These earrings are created by the artistry of my friend Susan at Yontifications.com. She calls them “When Worlds Collide.” Here’s what she says about them: “Chanukah and Thanksgiving together, again. We’ve waited 114 years and now it’s here! Now available, for that once in a lifetime experience.” It will be another 76 years before Chanukah and Thanksgiving coincide with each other exactly like this.
I love that title – When Worlds Collide. It certainly feels like that to me as a Jew with a spiritual and cultural practice that differs from the average American. More and more I feel like a salmon swimming up stream. It is challenging to continually make Jewish choices that set me apart even from other Jews. I truly love the richness and beauty that living Judaism brings to me and my family.

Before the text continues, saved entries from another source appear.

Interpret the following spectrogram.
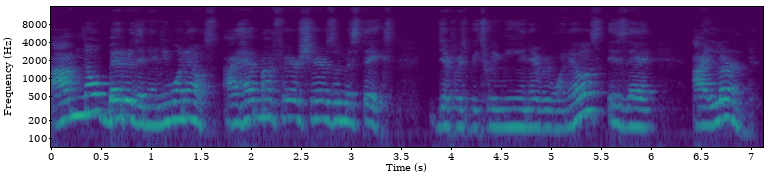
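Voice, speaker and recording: A high-pitched man with an American accent, lively intonation and a fairly quick pace. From South Texas (small town near San Antonio). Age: young. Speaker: radio DJ and social media influencer. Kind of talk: casual interview chat.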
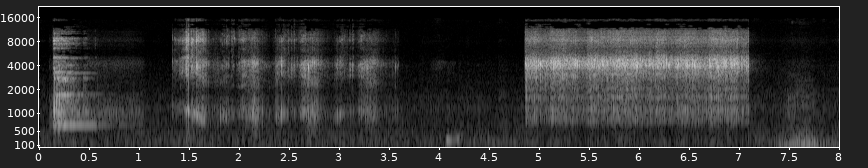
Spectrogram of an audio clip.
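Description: Stock food sound effects in a phone editing app, played back one after another: a single ringing glass clink, then a run of crunchy bites, then a steady hiss lasting about two seconds.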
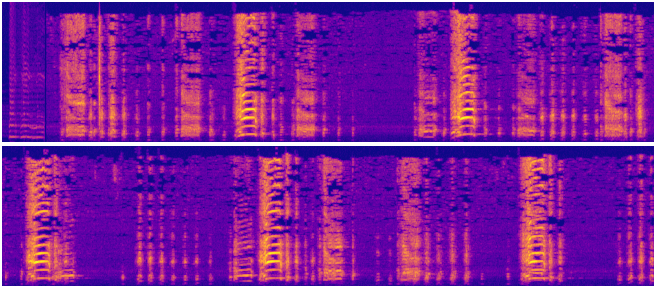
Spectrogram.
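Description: Hens clucking and cackling: runs of quick clucks, each building to a loud squawk, repeating about every four to five seconds.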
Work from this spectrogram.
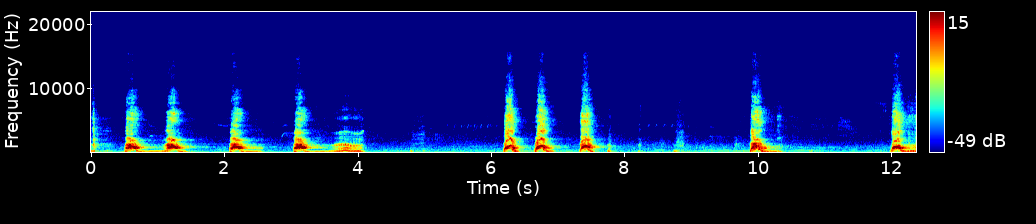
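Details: Miniature schnauzer barking while hunting a chipmunk: sharp, bright barks in pairs and short bursts, separated by quiet gaps, with a steady low hum underneath.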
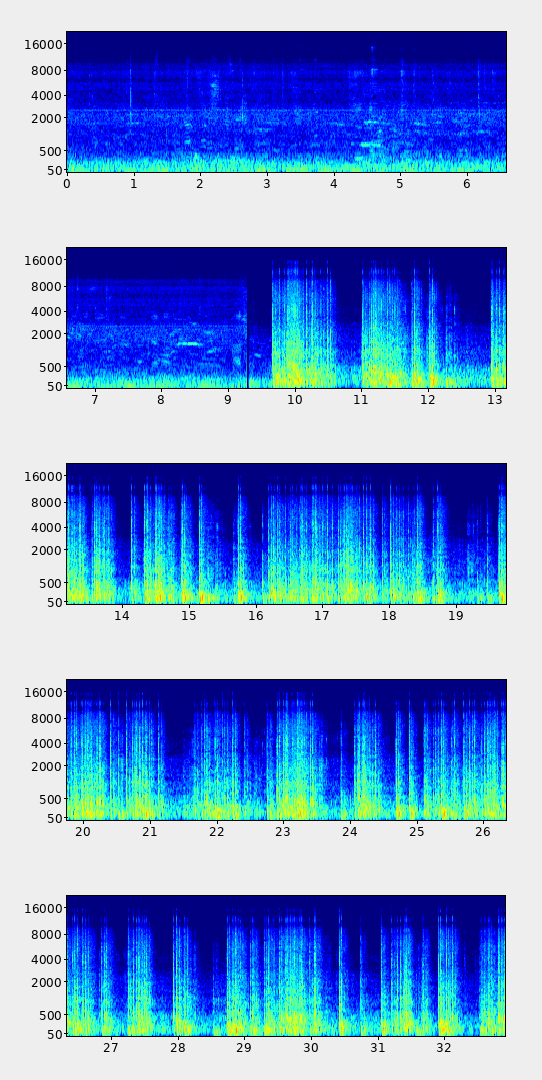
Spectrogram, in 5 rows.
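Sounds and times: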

The irritation that I’ve heard expressed among people about this Chanukah-Thanksgiving combination is understandable if one thinks of Chanukah as the Jewish Christmas. Really, Chanukah can’t even come close to the extravaganza that Christmas has become. I’d like some separation between the celebration of two holidays that I enjoy, too. But I don’t feel nearly as put out as others seem to be. In some ways, it’s convenient for me this year since my older son is away at college. He’ll be coming home for a Thanksgiving break, so I’ll enjoy observing Chanukah with him rather than without him.
Really, Chanukah and Thanksgiving are the same holiday anyway, at least from a Jewish perspective. When the Maccabees recaptured the Temple in Jerusalem from the Assyrian Greeks and rededicated the Tabernacle, they were preparing to celebrate the fall harvest festival of Sukkot. Thanksgiving is that celebration of the fall harvest, secularized.
I see this once-in-a-lifetime event as an opportunity to teach again about the importance of standing up for Judaism. We are a people that appreciates the differences between our Jewish culture and the American culture that surrounds us. It is a time to be grateful for the opportunities of America and the freedom we have to celebrate our uniqueness. We stand for the relationships that we create with one another and the stories we tell when we gather around a table of delicious food. We value the conversations and variety of opinions shared, illuminated by candles and refreshed by wine. Truly, this is a situation for which I’m very thankful.
So, forego the mashed potatoes this year and eat some yummy potato latkes with your turkey. Happy Thanksgivukah!
Rabbi Wendy Spears is a community rabbi in Los Angeles. Find her at http://www.rabbiwendy.com